From the entries below, reproduce exactly the lines from the one with "Voice label: Narrative" through the one with "Voice label: Football Documentary", both included, without images.
** Opening Exercise material block **
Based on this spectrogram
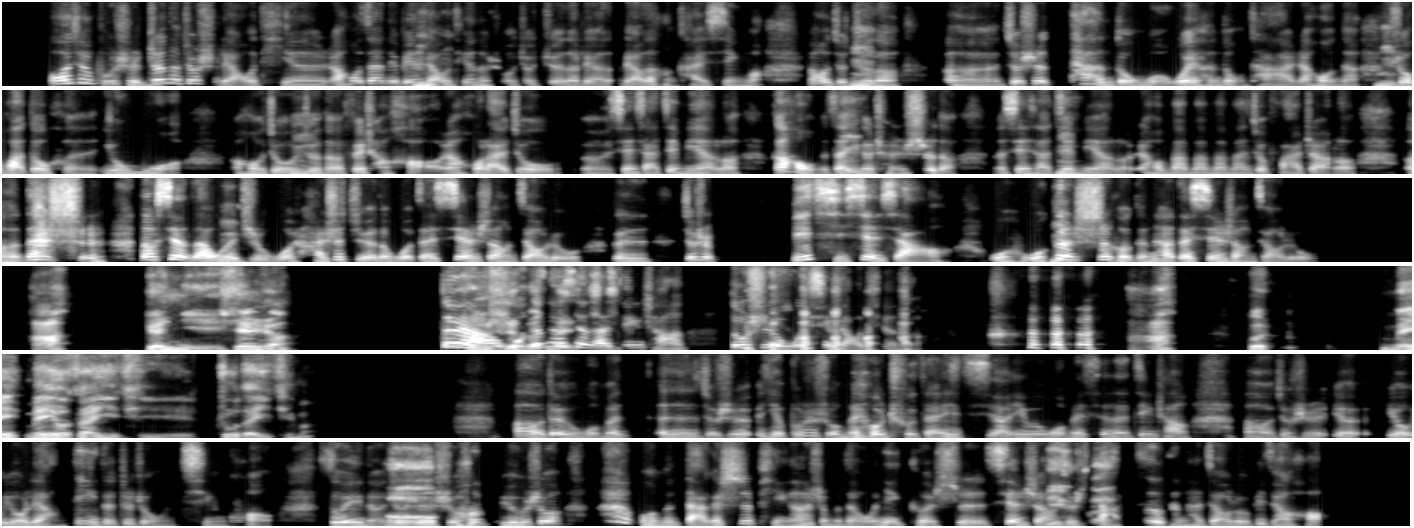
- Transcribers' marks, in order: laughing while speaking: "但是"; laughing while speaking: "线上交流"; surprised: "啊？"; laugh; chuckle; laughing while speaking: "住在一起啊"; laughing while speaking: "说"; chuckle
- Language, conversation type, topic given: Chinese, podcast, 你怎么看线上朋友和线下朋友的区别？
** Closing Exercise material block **
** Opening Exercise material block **
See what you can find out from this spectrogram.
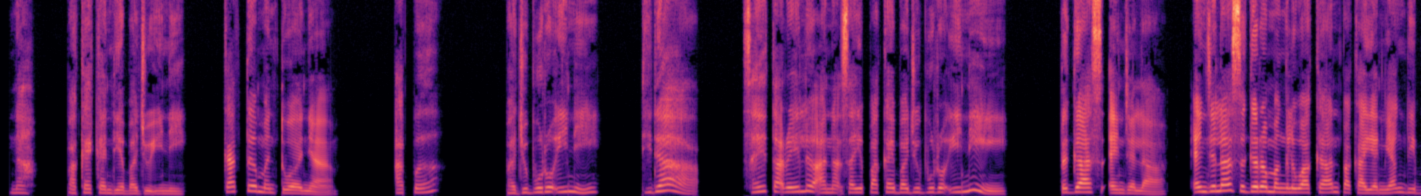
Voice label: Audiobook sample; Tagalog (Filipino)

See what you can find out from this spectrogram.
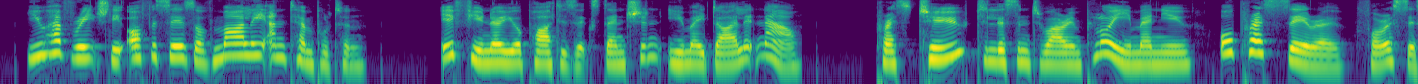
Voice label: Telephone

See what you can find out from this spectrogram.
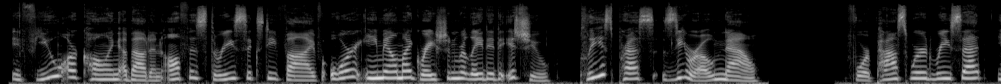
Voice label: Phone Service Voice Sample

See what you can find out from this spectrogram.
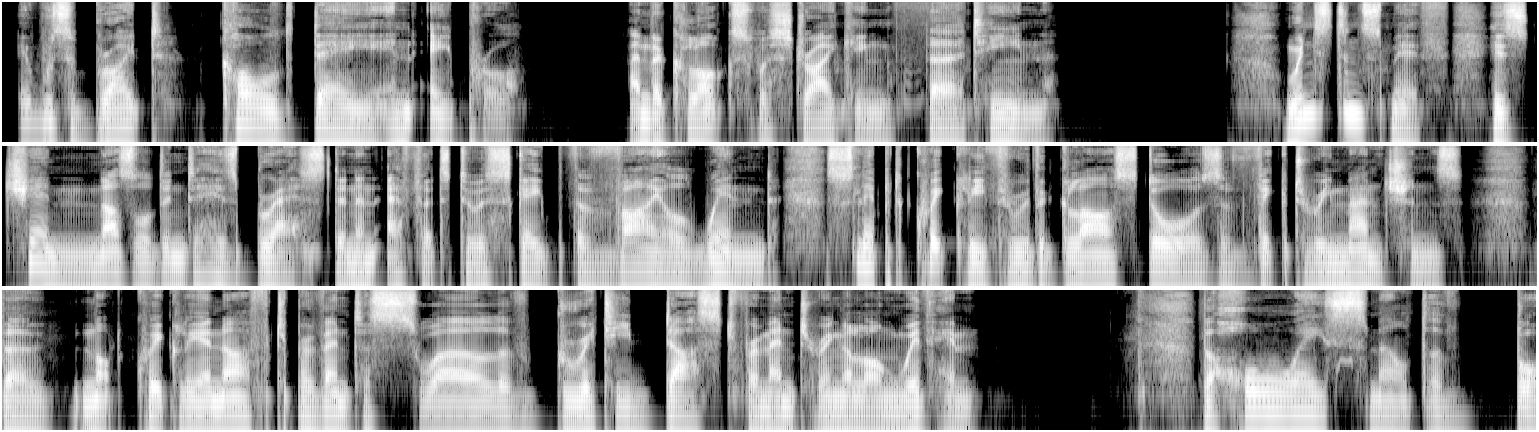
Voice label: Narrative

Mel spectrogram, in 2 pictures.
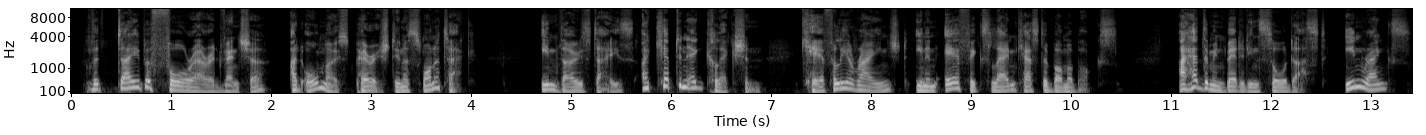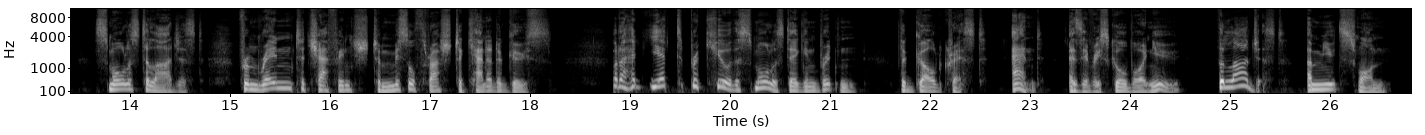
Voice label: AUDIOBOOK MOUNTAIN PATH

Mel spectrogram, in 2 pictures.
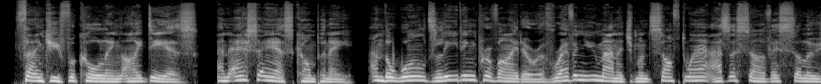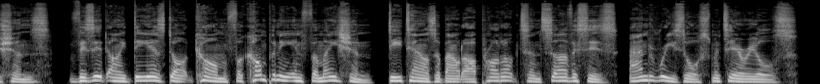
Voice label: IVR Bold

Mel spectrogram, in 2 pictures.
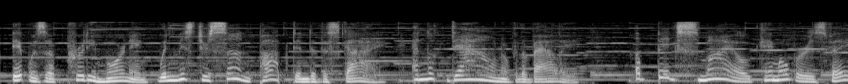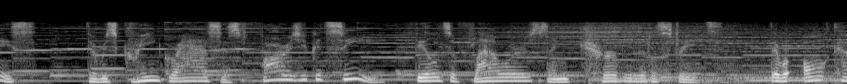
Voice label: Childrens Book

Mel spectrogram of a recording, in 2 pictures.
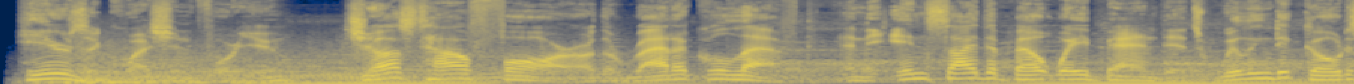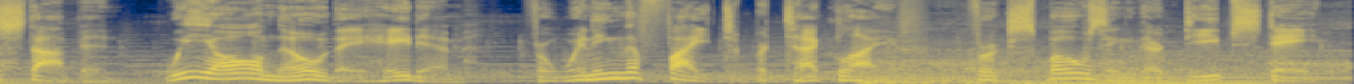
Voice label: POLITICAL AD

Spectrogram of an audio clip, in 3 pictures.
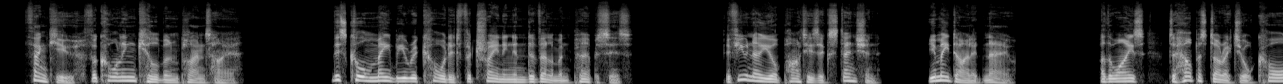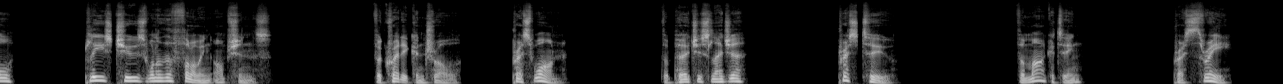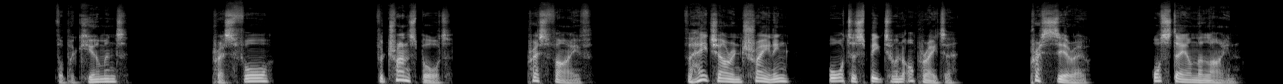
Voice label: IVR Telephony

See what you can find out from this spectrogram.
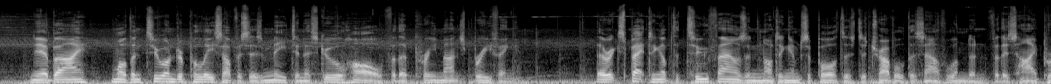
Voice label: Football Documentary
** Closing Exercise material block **
Response to this task:
Voice label: Narrative

Mel spectrogram, in 2 pictures.
Voice label: AUDIOBOOK MOUNTAIN PATH

Mel spectrogram, in 2 pictures.
Voice label: IVR Bold

Mel spectrogram, in 2 pictures.
Voice label: Childrens Book

Mel spectrogram of a recording, in 2 pictures.
Voice label: POLITICAL AD

Spectrogram of an audio clip, in 3 pictures.
Voice label: IVR Telephony

See what you can find out from this spectrogram.
Voice label: Football Documentary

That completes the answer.